Extracted records:
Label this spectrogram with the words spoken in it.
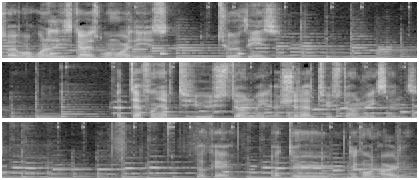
So I want one of these guys, one more of these, two of these. I definitely have two stonemason. I should have two stonemasons. Okay, but they're they're going hard.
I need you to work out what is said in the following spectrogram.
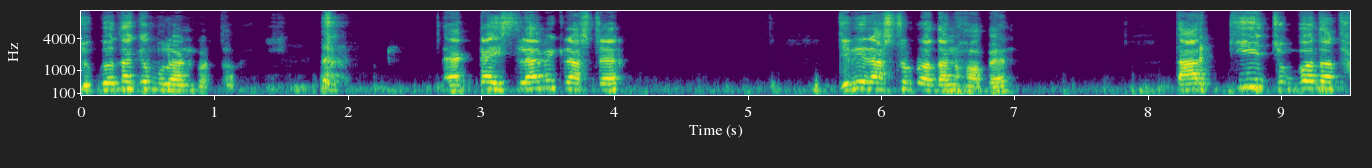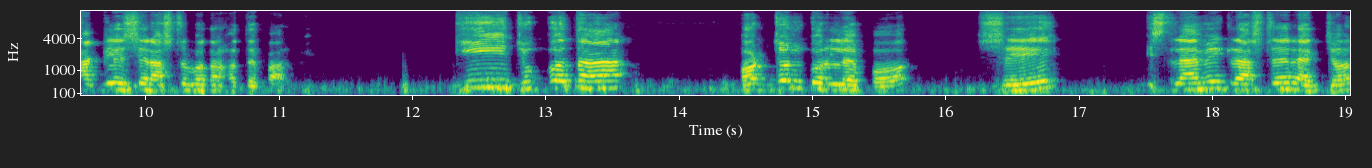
যোগ্যতাকে মূল্যায়ন করতে হবে। একটা ইসলামিক রাষ্ট্রের যিনি রাষ্ট্রপ্রধান হবেন, তার কি যোগ্যতা থাকলে সে রাষ্ট্রপ্রধান হতে পারবে? কি যোগ্যতা অর্জন করলে পর সে ইসলামিক রাষ্ট্রের একজন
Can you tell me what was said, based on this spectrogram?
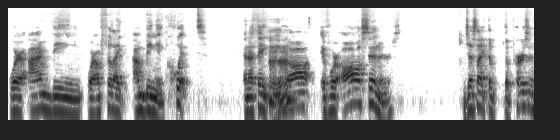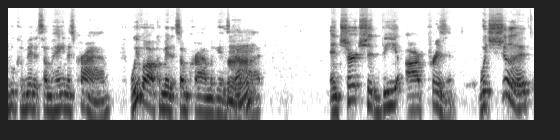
where I'm being where I feel like I'm being equipped. And I think mm-hmm. all if we're all sinners, just like the, the person who committed some heinous crime, we've all committed some crime against mm-hmm. God. And church should be our prison, which should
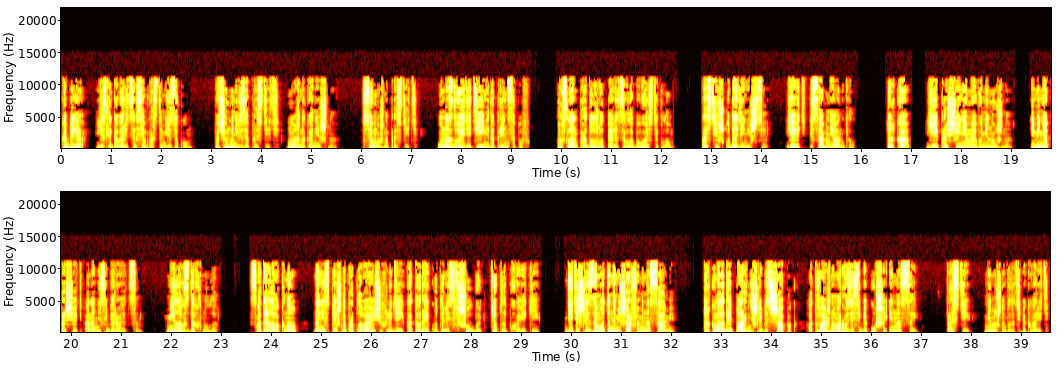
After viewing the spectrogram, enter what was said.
Кобеля, если говорить совсем простым языком. Почему нельзя простить? Можно, конечно. Все можно простить. У нас двое детей, не до принципов. Руслан продолжил пялиться в лобовое стекло. «Простишь, куда денешься? Я ведь и сам не ангел. Только ей прощения моего не нужно, и меня прощать она не собирается». Мила вздохнула. Смотрела в окно на неспешно проплывающих людей, которые кутались в шубы, теплые пуховики. Дети шли с замотанными шарфами носами. Только молодые парни шли без шапок, отважно морозя себе уши и носы. «Прости, не нужно было тебе говорить».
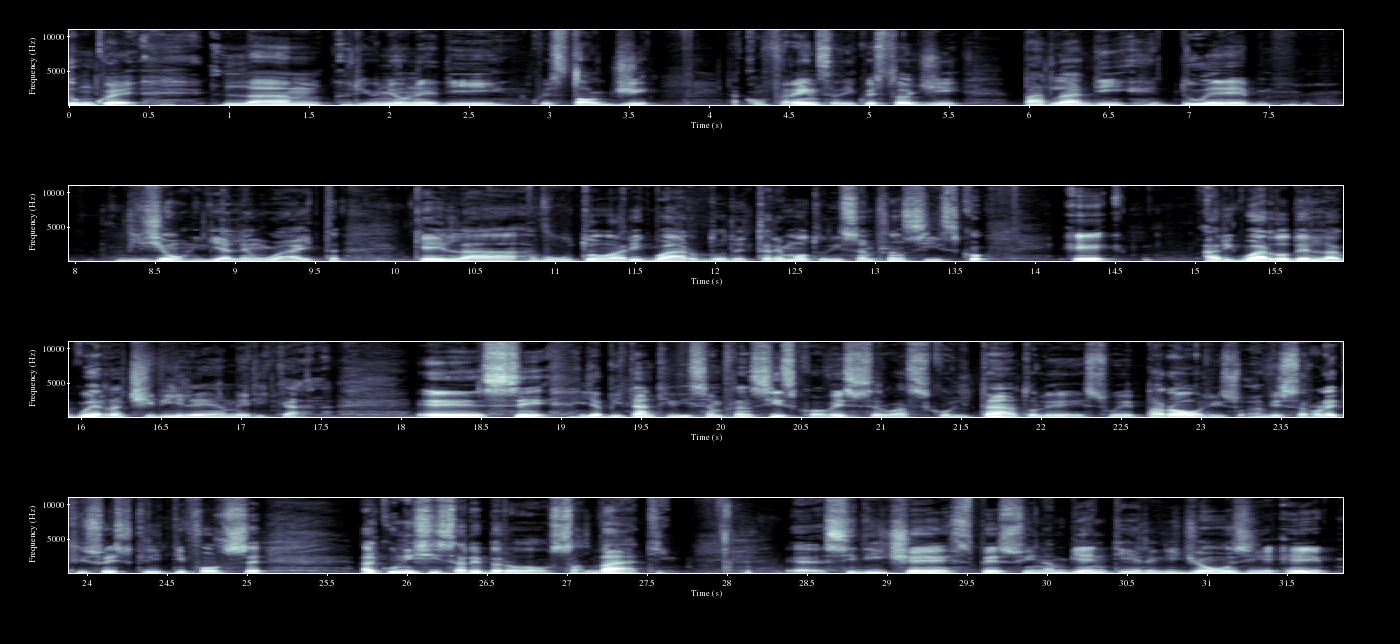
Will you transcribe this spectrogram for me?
Dunque, la riunione di quest'oggi, la conferenza di quest'oggi, parla di due visioni di Ellen White che l'ha avuto a riguardo del terremoto di San Francisco e a riguardo della guerra civile americana. Eh, se gli abitanti di San Francisco avessero ascoltato le sue parole, avessero letto i suoi scritti, forse alcuni si sarebbero salvati. Eh, si dice spesso in ambienti religiosi e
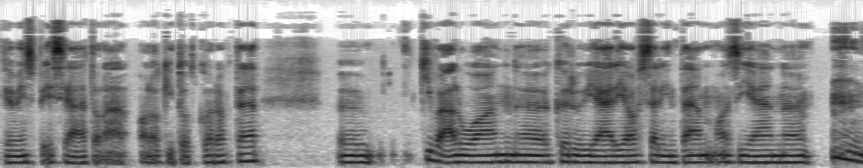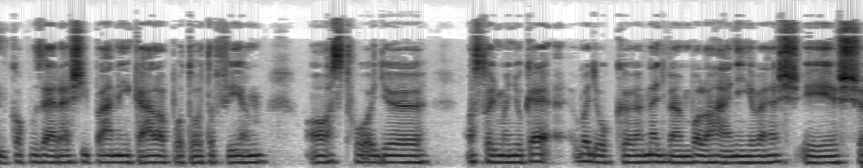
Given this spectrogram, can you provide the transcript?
Kevin Spacey által alakított karakter, kiválóan körüljárja szerintem az ilyen kapuzárási pánik állapotot a film, azt, hogy azt, hogy mondjuk e, vagyok 40 valahány éves, és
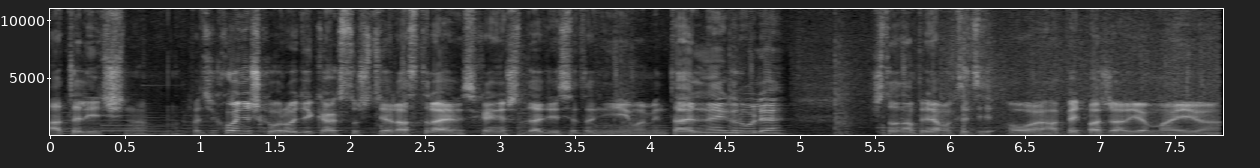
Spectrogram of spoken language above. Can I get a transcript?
Отлично. Потихонечку вроде как, слушайте, расстраиваемся. Конечно, да, здесь это не моментальная игруля. Что нам прямо, кстати... Ой, опять пожар, ё-моё.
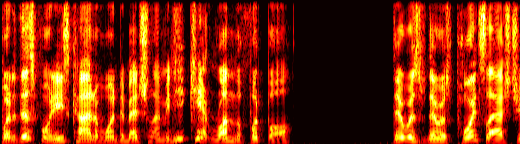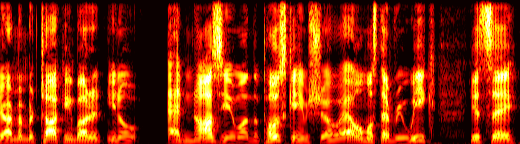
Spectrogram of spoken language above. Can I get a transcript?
But at this point, he's kind of one dimensional. I mean, he can't run the football. There was there was points last year. I remember talking about it, you know, ad nauseum on the post game show almost every week. You'd say,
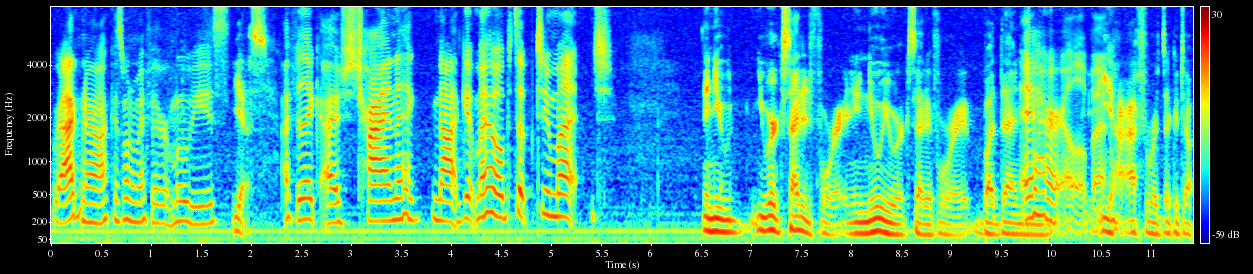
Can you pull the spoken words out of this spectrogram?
Ragnarok is one of my favorite movies. Yes, I feel like I was trying to not get my hopes up too much. and you you were excited for it, and you knew you were excited for it, but then It hurt a little bit. Yeah, afterwards I could tell.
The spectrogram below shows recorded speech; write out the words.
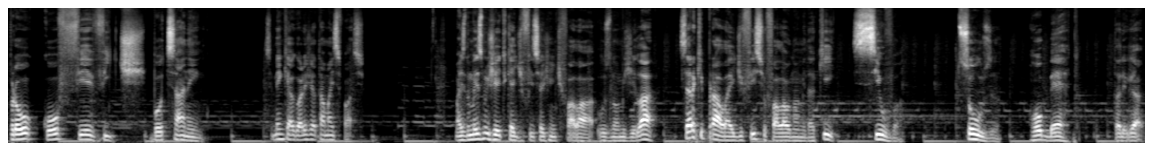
Prokofievich Botsanenko. Se bem que agora já tá mais fácil. Mas do mesmo jeito que é difícil a gente falar os nomes de lá, será que pra lá é difícil falar o nome daqui? Silva, Souza, Roberto, tá ligado?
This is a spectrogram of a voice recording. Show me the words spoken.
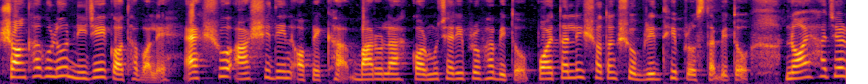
সংখ্যাগুলো নিজেই কথা বলে। একশো আশি দিন অপেক্ষা বারো লাখ কর্মচারী প্রভাবিত, পঁয়তাল্লিশ শতাংশ বৃদ্ধি প্রস্তাবিত, নয় হাজার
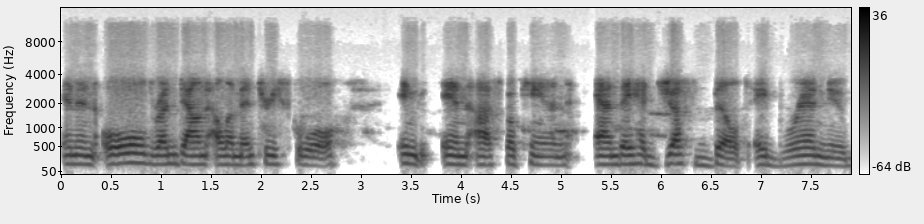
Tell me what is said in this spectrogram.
in an old, rundown elementary school in in uh, Spokane, and they had just built a brand new,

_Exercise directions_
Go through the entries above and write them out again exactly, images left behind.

_Written response_
Label this spectrogram with the words spoken in it.
So I want one of these guys, one more of these, two of these. I definitely have two stonemason. I should have two stonemasons. Okay, but they're they're going hard.
I need you to work out what is said in the following spectrogram.
যোগ্যতাকে মূল্যায়ন করতে হবে। একটা ইসলামিক রাষ্ট্রের যিনি রাষ্ট্রপ্রধান হবেন, তার কি যোগ্যতা থাকলে সে রাষ্ট্রপ্রধান হতে পারবে? কি যোগ্যতা অর্জন করলে পর সে ইসলামিক রাষ্ট্রের একজন
Can you tell me what was said, based on this spectrogram?
where I'm being where I feel like I'm being equipped. And I think mm-hmm. all if we're all sinners, just like the, the person who committed some heinous crime, we've all committed some crime against mm-hmm. God. And church should be our prison, which should
After viewing the spectrogram, enter what was said.
Кобеля, если говорить совсем простым языком. Почему нельзя простить? Можно, конечно. Все можно простить. У нас двое детей, не до принципов. Руслан продолжил пялиться в лобовое стекло. «Простишь, куда денешься? Я ведь и сам не ангел. Только ей прощения моего не нужно, и меня прощать она не собирается». Мила вздохнула. Смотрела в окно на неспешно проплывающих людей, которые кутались в шубы, теплые пуховики. Дети шли с замотанными шарфами носами. Только молодые парни шли без шапок, отважно морозя себе уши и носы. «Прости, не нужно было тебе говорить».
Will you transcribe this spectrogram for me?
Dunque, la riunione di quest'oggi, la conferenza di quest'oggi, parla di due visioni di Ellen White che l'ha avuto a riguardo del terremoto di San Francisco e a riguardo della guerra civile americana. Eh, se gli abitanti di San Francisco avessero ascoltato le sue parole, avessero letto i suoi scritti, forse alcuni si sarebbero salvati. Eh, si dice spesso in ambienti religiosi e
Given this spectrogram, can you provide the transcript?
Kevin Spacey által alakított karakter, kiválóan körüljárja szerintem az ilyen kapuzárási pánik állapotot a film, azt, hogy azt, hogy mondjuk e, vagyok 40 valahány éves, és
Spectrogram of spoken language above. Can I get a transcript?
Отлично. Потихонечку вроде как, слушайте, расстраиваемся. Конечно, да, здесь это не моментальная игруля. Что нам прямо, кстати... Ой, опять пожар, ё-моё.
Spectrogram of spoken language above. Can I get a transcript?
But at this point, he's kind of one dimensional. I mean, he can't run the football. There was there was points last year. I remember talking about it, you know, ad nauseum on the post game show almost every week. You'd say,
Can you pull the spoken words out of this spectrogram?
Ragnarok is one of my favorite movies. Yes, I feel like I was trying to not get my hopes up too much. and you you were excited for it, and you knew you were excited for it, but then It hurt a little bit. Yeah, afterwards I could tell.
The spectrogram below shows recorded speech; write out the words.
Prokofievich Botsanenko. Se bem que agora já tá mais fácil. Mas do mesmo jeito que é difícil a gente falar os nomes de lá, será que pra lá é difícil falar o nome daqui? Silva, Souza, Roberto, tá ligado?
This is a spectrogram of a voice recording. Show me the words spoken.
সংখ্যাগুলো নিজেই কথা বলে। একশো আশি দিন অপেক্ষা বারো লাখ কর্মচারী প্রভাবিত, পঁয়তাল্লিশ শতাংশ বৃদ্ধি প্রস্তাবিত, নয় হাজার
Tell me what is said in this spectrogram.
in an old, rundown elementary school in in uh, Spokane, and they had just built a brand new,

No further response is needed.